Road access is limited in the Cinque Terre, which means that each town is gloriously car-free! Portovenere, instead, does offer some parking options right next to the historic center and harbor.
Where and what to eat
The best way to try to avoid tourist traps and to really get authentic, great food is by using Tripadvisor or other online review sites – and checking the reviews written in Italian. Italians know what they want and how they want it, so their reviews will be harsher than those left by foreign tourists. Even if you do not understand what is written, you can get a feel by looking at the star rating, or enable the translation in your language.
The typical gastronomy from the province of La Spezia, where the Cinque Terre and Portovenere are located, includes trofie pasta, pesto sauce, focaccia bread, anchovies with salt and oil. Whether it’s hot or fresh weather, you surely won’t resist the temptation to slurp Italian homemade gelato perched on local piers and rocks.

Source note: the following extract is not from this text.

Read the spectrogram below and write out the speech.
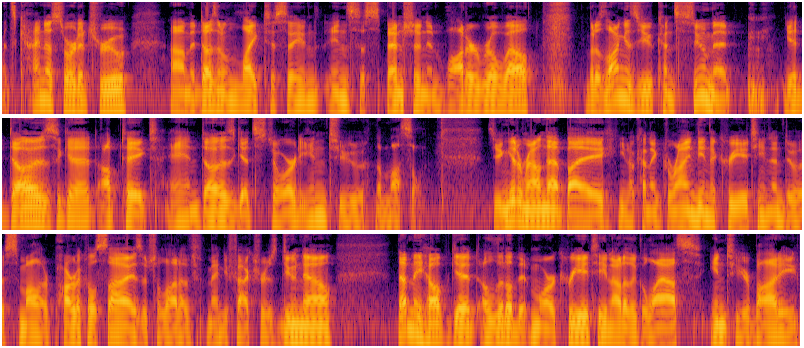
It's kind of sort of true. Um, it doesn't like to stay in, in, suspension in water real well, but as long as you consume it, it does get uptaked and does get stored into the muscle. So you can get around that by you know kind of grinding the creatine into a smaller particle size, which a lot of manufacturers do now. That may help get a little bit more creatine out of the glass into your body,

Finally, don’t miss the two specialty wines the area is known for: the Cinque Terre white wine and the Sciacchetrà dessert wine. And with all those lemon trees you will notice around you… make sure you sip some of that delicious local Limoncello lemon liqueur too!
Have you been to the Cinque Terre and/or Portovenere? What was your favorite village? Share your experience and tips below!